Mr. Muilenburg: Congressman, I think that’s one area where we’ve learned from both of these accidents as an area where we need to revisit some of our longstanding principles and design guidelines around that. That’s an important area for us to address.
Rep. Johnson: So you would agree that in terms of the design of the 737 MAX and the 730 MAX’s MCAS, an angle of attack sensing systems, were not designed such that the consequences of human error were limited. You would agree with that, correct?
Mr. Muilenburg: Congressman, on the MCAS’s, we’ve said that we identified some areas where we need to improve and that’s related to reducing pilot work load.
Rep. Johnson: That’s one of them, correct? Sequence that was not designed to accommodate--- well, let me put it like this. You would agree that the 737 MAX’s MCAS and angle of attack sensing systems were not designed such that the consequences of any human error were limited. You would have to agree with that statement.
Mr. Muilenburg: Congressman, from that standpoint, we design the system to longstanding industry standards, but one of the things to part from these accidents, is we need to change.
Rep. Johnson: But this one was not designed to accommodate the possibility of human error in terms of dealing with the MCAS system, but let me move on. The company [Boeing] has indicated in court filings that you intend to try to stop all litigation in the United States and ensure that as far as the Indonesian crash, any litigation would be confined to Indonesia and not in the court system of the United States, correct?
Mr. Muilenburg: Congressman, I can’t comment on that. I’m just not familiar with the details of that.
Rep. Johnson: So are you here to say that your company would not take efforts to protect itself from the US court system, insofar as the victims of these air crashes are concerned?
Mr. Muilenburg: Congressman, I could take that question and get back to you. I don’t know the answer.
Rep. Johnson: Well, you are attempting to settle things out of court with a $100 million fund available for claimance, correct?
Mr. Muilenburg: Congressman, I believe that the $100 million fund that you’re referring to is one that we recently set up that’s completely separate from any legal proceedings. It’s being administered by Mr. Feinberg. That is intended to be completely separate from any legal proceedings with the idea that we can more quickly assist the families and communities.
Rep. Johnson: Participation in that system caused grieved individuals and family next of kin to then waive their ability to go to court later.

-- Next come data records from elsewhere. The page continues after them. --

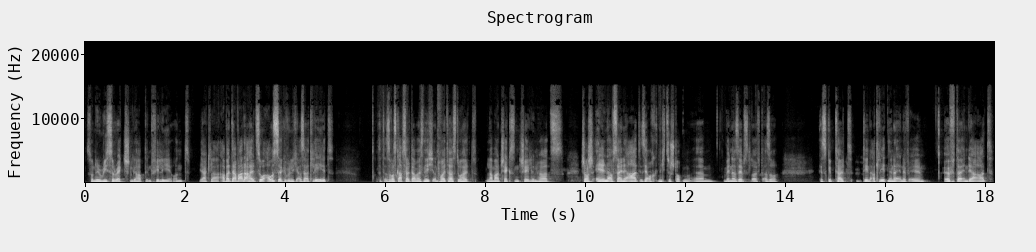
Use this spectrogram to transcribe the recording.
so eine Resurrection gehabt in Philly und Ja, klar. Aber da war er halt so außergewöhnlich als Athlet. Sowas gab es halt damals nicht. Und heute hast du halt Lamar Jackson, Jalen Hurts, Josh Allen auf seine Art ist ja auch nicht zu stoppen, ähm, wenn mhm. er selbst läuft. Also es gibt halt den Athleten in der NFL öfter in der Art.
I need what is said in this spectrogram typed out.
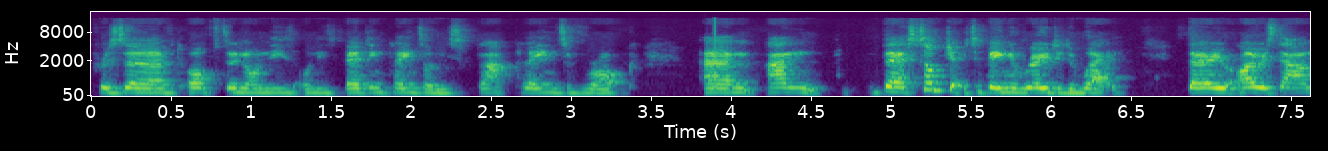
preserved often on these on these bedding planes, on these flat planes of rock, um, and they're subject to being eroded away. So I was down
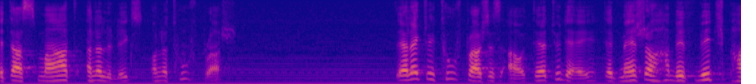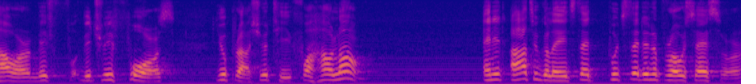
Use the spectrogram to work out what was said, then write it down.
It does smart analytics on a toothbrush. The electric toothbrushes out there today that measure with which power, with which with force you brush your teeth for how long. And it articulates that, puts that in a processor,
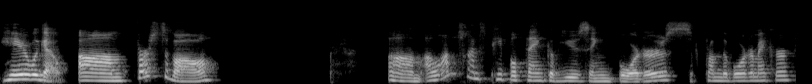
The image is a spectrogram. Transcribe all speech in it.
here we go. Um, first of all, um, a lot of times people think of using borders from the border maker,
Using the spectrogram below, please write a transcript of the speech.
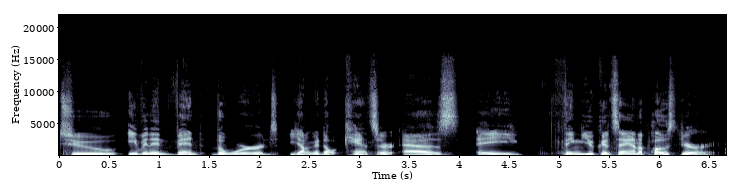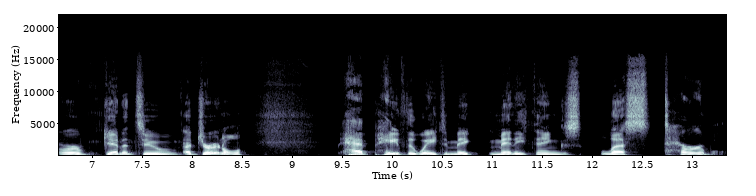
to even invent the words young adult cancer as a thing you could say on a poster or get into a journal had paved the way to make many things less terrible.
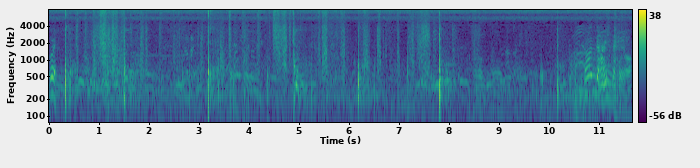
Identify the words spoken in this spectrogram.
背诵。なんで入んないよ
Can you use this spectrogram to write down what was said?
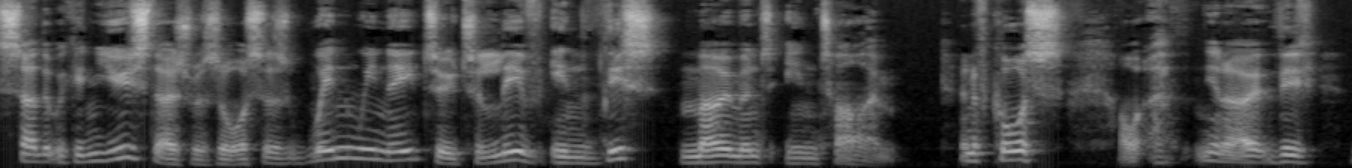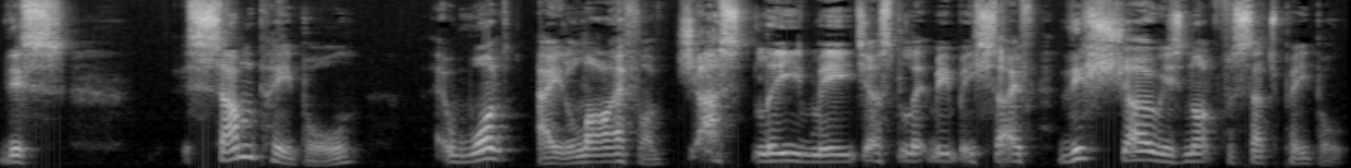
so that we can use those resources when we need to to live in this moment in time. And of course, oh, uh, you know, this, this, some people want a life of just leave me, just let me be safe. This show is not for such people.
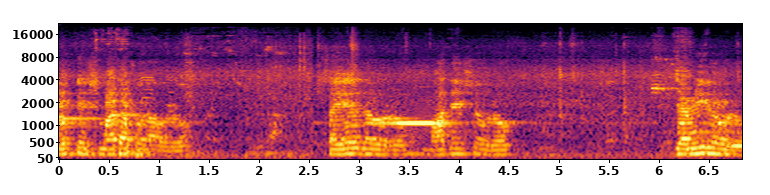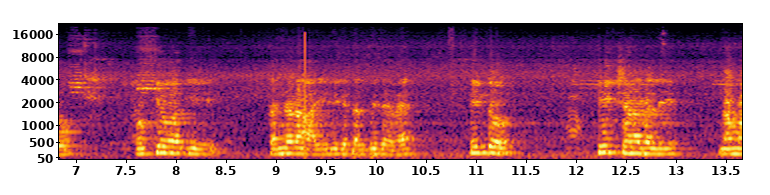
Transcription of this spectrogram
ಲೋಕೇಶ್ ಮಾದಾಪುರ ಅವರು, ಸೈಯದ್ ಅವರು, ಮಾದೇಶ್ ಅವರು, ಜಮೀರ್ ಅವರು ಮುಖ್ಯವಾಗಿ ಕನ್ನಡ ಇಲ್ಲಿಗೆ ತಲುಪಿದ್ದೇವೆ. ಇಂದು ಈ ಕ್ಷಣದಲ್ಲಿ ನಮ್ಮ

Mr. Muilenburg: Congressman, the $100 million fund that you’re referring to—if I’m understanding what you’re referring to—is completely separate from any legal proceedings.
Rep. Johnson: One participating in the $100 million fund would not bar them from litigation thereafter?
Mr. Muilenburg: That is correct. They are completely separate.
Rep. Johnson: Thank you.